[Collection entries]

================================

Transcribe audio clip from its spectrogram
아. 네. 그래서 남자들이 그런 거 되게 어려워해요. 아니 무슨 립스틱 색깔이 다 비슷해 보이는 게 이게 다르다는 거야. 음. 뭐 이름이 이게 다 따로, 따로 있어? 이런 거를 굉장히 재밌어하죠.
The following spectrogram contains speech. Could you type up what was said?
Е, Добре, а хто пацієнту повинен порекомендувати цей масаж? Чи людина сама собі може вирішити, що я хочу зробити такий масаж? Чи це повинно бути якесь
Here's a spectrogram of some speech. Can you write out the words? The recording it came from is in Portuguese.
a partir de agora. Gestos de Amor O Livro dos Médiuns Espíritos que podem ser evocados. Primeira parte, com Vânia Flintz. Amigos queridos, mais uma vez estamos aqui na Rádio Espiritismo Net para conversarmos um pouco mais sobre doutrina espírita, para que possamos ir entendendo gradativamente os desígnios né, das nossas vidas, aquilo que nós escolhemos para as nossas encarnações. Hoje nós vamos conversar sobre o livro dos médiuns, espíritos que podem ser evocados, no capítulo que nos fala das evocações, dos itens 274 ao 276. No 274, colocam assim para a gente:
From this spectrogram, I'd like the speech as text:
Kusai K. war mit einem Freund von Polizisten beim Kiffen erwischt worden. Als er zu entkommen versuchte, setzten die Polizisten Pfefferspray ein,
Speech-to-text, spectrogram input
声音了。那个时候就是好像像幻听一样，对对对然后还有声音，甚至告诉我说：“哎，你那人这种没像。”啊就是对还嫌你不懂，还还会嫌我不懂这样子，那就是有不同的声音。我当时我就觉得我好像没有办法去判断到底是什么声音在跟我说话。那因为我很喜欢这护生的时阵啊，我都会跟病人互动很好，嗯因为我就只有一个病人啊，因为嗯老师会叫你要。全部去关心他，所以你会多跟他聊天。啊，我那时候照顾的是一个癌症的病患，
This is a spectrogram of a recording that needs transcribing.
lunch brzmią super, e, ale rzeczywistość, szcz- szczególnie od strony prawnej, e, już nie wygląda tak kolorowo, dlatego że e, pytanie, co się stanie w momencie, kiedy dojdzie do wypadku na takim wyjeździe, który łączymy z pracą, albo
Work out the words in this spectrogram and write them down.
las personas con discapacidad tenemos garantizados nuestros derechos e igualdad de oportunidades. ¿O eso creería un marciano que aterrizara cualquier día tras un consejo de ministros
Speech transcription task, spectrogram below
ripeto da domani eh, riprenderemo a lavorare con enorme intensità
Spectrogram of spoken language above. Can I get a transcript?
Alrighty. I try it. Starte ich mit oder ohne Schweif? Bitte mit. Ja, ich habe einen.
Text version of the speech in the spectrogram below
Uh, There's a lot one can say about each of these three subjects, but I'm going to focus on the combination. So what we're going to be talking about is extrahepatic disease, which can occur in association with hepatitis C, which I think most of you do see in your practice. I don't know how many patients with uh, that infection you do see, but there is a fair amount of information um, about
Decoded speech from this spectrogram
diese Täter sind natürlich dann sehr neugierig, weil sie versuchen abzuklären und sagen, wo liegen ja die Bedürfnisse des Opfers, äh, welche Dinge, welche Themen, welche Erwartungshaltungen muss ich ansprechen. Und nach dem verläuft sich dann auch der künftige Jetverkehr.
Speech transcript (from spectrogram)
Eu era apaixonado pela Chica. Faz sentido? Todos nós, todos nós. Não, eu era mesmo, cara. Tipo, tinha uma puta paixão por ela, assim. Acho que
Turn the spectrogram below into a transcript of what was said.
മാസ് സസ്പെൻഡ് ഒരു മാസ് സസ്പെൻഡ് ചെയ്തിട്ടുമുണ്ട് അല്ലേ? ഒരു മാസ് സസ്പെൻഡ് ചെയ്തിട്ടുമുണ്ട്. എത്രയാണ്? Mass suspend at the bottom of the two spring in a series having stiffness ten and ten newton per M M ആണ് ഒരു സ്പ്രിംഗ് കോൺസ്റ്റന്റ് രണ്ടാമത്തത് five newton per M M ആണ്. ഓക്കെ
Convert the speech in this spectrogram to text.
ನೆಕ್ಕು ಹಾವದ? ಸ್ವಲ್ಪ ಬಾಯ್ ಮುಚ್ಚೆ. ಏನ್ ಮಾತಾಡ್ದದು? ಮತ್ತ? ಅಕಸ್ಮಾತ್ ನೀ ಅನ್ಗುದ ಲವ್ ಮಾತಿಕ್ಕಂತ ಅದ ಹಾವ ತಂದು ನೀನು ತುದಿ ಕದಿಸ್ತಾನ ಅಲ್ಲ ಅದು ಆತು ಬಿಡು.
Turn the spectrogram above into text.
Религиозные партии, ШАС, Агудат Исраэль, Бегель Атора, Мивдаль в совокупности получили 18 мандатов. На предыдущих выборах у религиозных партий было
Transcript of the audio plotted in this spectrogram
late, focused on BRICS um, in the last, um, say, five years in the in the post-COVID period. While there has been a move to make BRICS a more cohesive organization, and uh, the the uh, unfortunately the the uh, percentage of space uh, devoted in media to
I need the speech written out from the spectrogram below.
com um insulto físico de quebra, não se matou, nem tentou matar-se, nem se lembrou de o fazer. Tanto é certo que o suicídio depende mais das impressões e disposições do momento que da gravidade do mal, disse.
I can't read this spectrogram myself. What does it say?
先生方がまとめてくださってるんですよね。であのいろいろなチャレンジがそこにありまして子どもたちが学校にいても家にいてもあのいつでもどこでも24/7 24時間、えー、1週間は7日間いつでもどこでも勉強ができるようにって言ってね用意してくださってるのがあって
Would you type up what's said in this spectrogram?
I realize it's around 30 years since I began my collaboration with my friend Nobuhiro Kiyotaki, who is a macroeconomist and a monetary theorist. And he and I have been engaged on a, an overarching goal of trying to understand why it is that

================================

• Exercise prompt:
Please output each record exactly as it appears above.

• Response box:
Transcribe audio clip from its spectrogram
아. 네. 그래서 남자들이 그런 거 되게 어려워해요. 아니 무슨 립스틱 색깔이 다 비슷해 보이는 게 이게 다르다는 거야. 음. 뭐 이름이 이게 다 따로, 따로 있어? 이런 거를 굉장히 재밌어하죠.
The following spectrogram contains speech. Could you type up what was said?
Е, Добре, а хто пацієнту повинен порекомендувати цей масаж? Чи людина сама собі може вирішити, що я хочу зробити такий масаж? Чи це повинно бути якесь
Here's a spectrogram of some speech. Can you write out the words? The recording it came from is in Portuguese.
a partir de agora. Gestos de Amor O Livro dos Médiuns Espíritos que podem ser evocados. Primeira parte, com Vânia Flintz. Amigos queridos, mais uma vez estamos aqui na Rádio Espiritismo Net para conversarmos um pouco mais sobre doutrina espírita, para que possamos ir entendendo gradativamente os desígnios né, das nossas vidas, aquilo que nós escolhemos para as nossas encarnações. Hoje nós vamos conversar sobre o livro dos médiuns, espíritos que podem ser evocados, no capítulo que nos fala das evocações, dos itens 274 ao 276. No 274, colocam assim para a gente:
From this spectrogram, I'd like the speech as text:
Kusai K. war mit einem Freund von Polizisten beim Kiffen erwischt worden. Als er zu entkommen versuchte, setzten die Polizisten Pfefferspray ein,
Speech-to-text, spectrogram input
声音了。那个时候就是好像像幻听一样，对对对然后还有声音，甚至告诉我说：“哎，你那人这种没像。”啊就是对还嫌你不懂，还还会嫌我不懂这样子，那就是有不同的声音。我当时我就觉得我好像没有办法去判断到底是什么声音在跟我说话。那因为我很喜欢这护生的时阵啊，我都会跟病人互动很好，嗯因为我就只有一个病人啊，因为嗯老师会叫你要。全部去关心他，所以你会多跟他聊天。啊，我那时候照顾的是一个癌症的病患，
This is a spectrogram of a recording that needs transcribing.
lunch brzmią super, e, ale rzeczywistość, szcz- szczególnie od strony prawnej, e, już nie wygląda tak kolorowo, dlatego że e, pytanie, co się stanie w momencie, kiedy dojdzie do wypadku na takim wyjeździe, który łączymy z pracą, albo
Work out the words in this spectrogram and write them down.
las personas con discapacidad tenemos garantizados nuestros derechos e igualdad de oportunidades. ¿O eso creería un marciano que aterrizara cualquier día tras un consejo de ministros
Speech transcription task, spectrogram below
ripeto da domani eh, riprenderemo a lavorare con enorme intensità
Spectrogram of spoken language above. Can I get a transcript?
Alrighty. I try it. Starte ich mit oder ohne Schweif? Bitte mit. Ja, ich habe einen.
Text version of the speech in the spectrogram below
Uh, There's a lot one can say about each of these three subjects, but I'm going to focus on the combination. So what we're going to be talking about is extrahepatic disease, which can occur in association with hepatitis C, which I think most of you do see in your practice. I don't know how many patients with uh, that infection you do see, but there is a fair amount of information um, about
Decoded speech from this spectrogram
diese Täter sind natürlich dann sehr neugierig, weil sie versuchen abzuklären und sagen, wo liegen ja die Bedürfnisse des Opfers, äh, welche Dinge, welche Themen, welche Erwartungshaltungen muss ich ansprechen. Und nach dem verläuft sich dann auch der künftige Jetverkehr.
Speech transcript (from spectrogram)
Eu era apaixonado pela Chica. Faz sentido? Todos nós, todos nós. Não, eu era mesmo, cara. Tipo, tinha uma puta paixão por ela, assim. Acho que
Turn the spectrogram below into a transcript of what was said.
മാസ് സസ്പെൻഡ് ഒരു മാസ് സസ്പെൻഡ് ചെയ്തിട്ടുമുണ്ട് അല്ലേ? ഒരു മാസ് സസ്പെൻഡ് ചെയ്തിട്ടുമുണ്ട്. എത്രയാണ്? Mass suspend at the bottom of the two spring in a series having stiffness ten and ten newton per M M ആണ് ഒരു സ്പ്രിംഗ് കോൺസ്റ്റന്റ് രണ്ടാമത്തത് five newton per M M ആണ്. ഓക്കെ
Convert the speech in this spectrogram to text.
ನೆಕ್ಕು ಹಾವದ? ಸ್ವಲ್ಪ ಬಾಯ್ ಮುಚ್ಚೆ. ಏನ್ ಮಾತಾಡ್ದದು? ಮತ್ತ? ಅಕಸ್ಮಾತ್ ನೀ ಅನ್ಗುದ ಲವ್ ಮಾತಿಕ್ಕಂತ ಅದ ಹಾವ ತಂದು ನೀನು ತುದಿ ಕದಿಸ್ತಾನ ಅಲ್ಲ ಅದು ಆತು ಬಿಡು.
Turn the spectrogram above into text.
Религиозные партии, ШАС, Агудат Исраэль, Бегель Атора, Мивдаль в совокупности получили 18 мандатов. На предыдущих выборах у религиозных партий было
Transcript of the audio plotted in this spectrogram
late, focused on BRICS um, in the last, um, say, five years in the in the post-COVID period. While there has been a move to make BRICS a more cohesive organization, and uh, the the uh, unfortunately the the uh, percentage of space uh, devoted in media to
I need the speech written out from the spectrogram below.
com um insulto físico de quebra, não se matou, nem tentou matar-se, nem se lembrou de o fazer. Tanto é certo que o suicídio depende mais das impressões e disposições do momento que da gravidade do mal, disse.
I can't read this spectrogram myself. What does it say?
先生方がまとめてくださってるんですよね。であのいろいろなチャレンジがそこにありまして子どもたちが学校にいても家にいてもあのいつでもどこでも24/7 24時間、えー、1週間は7日間いつでもどこでも勉強ができるようにって言ってね用意してくださってるのがあって
Would you type up what's said in this spectrogram?
I realize it's around 30 years since I began my collaboration with my friend Nobuhiro Kiyotaki, who is a macroeconomist and a monetary theorist. And he and I have been engaged on a, an overarching goal of trying to understand why it is that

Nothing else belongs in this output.